The Kennedy Round trade talks were in a state of crisis tonight (Tuesday), but an official statement declared agreement was still possible.
The Kennedy Round trade talks were in a state of crisis tonight (Tuesday), but an official statement declared agreement was still possible. After four years of bargaining by 54 nations, aimed at mutual tariff cuts, the principal protagonists decided to give up the negotiations unless they succeeded by next Sunday (May 14).
The long drawn out talks on agricultural and industrial tariffs have been brought to a halt primarily because of differences between the United States and the European Common Market.
Despite an intensive overnight bargaining session, these two failed to make headway on either of the two main problems facing them - grains and chemicals.
During the day, the chief American negotiator, Mr. William Roth, let it be known that he was ready to quit the talks unless something was done to meet the American demands. But later a U.S. spokes man said both Mr. Roth and his negotiating partner, Mr. W. Michael Blumenthal, would remain in Geneva.
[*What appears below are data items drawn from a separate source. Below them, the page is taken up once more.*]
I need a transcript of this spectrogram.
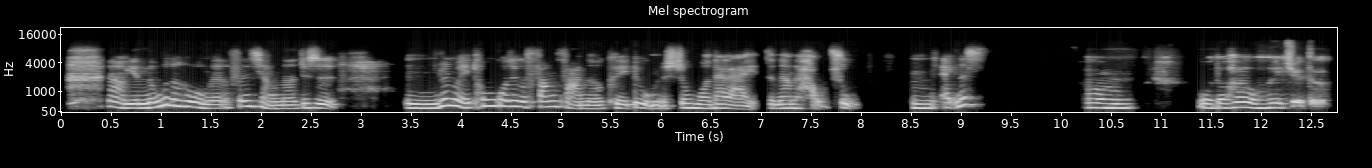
那也能不能和我们分享呢？就是嗯，认为通过这个方法呢，可以对我们的生活带来怎么样的好处？嗯，Agnes。嗯，我的话，我会觉得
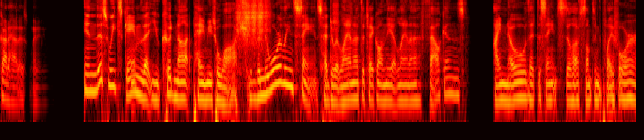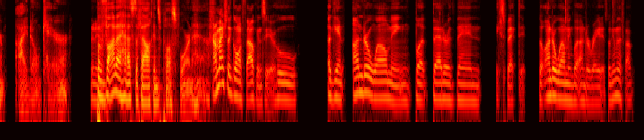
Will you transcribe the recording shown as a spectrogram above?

In Washington, the State Department said that Secretary of State Dean Rusk and other Cabinet officials were ready to fly to Geneva if a foreign ministers' meeting were necessary to achieve agreement.
The chief Common Market negotiator, M. Jean Rey, was returning to Brussels tonight to put the position before the Market's Council of Ministers.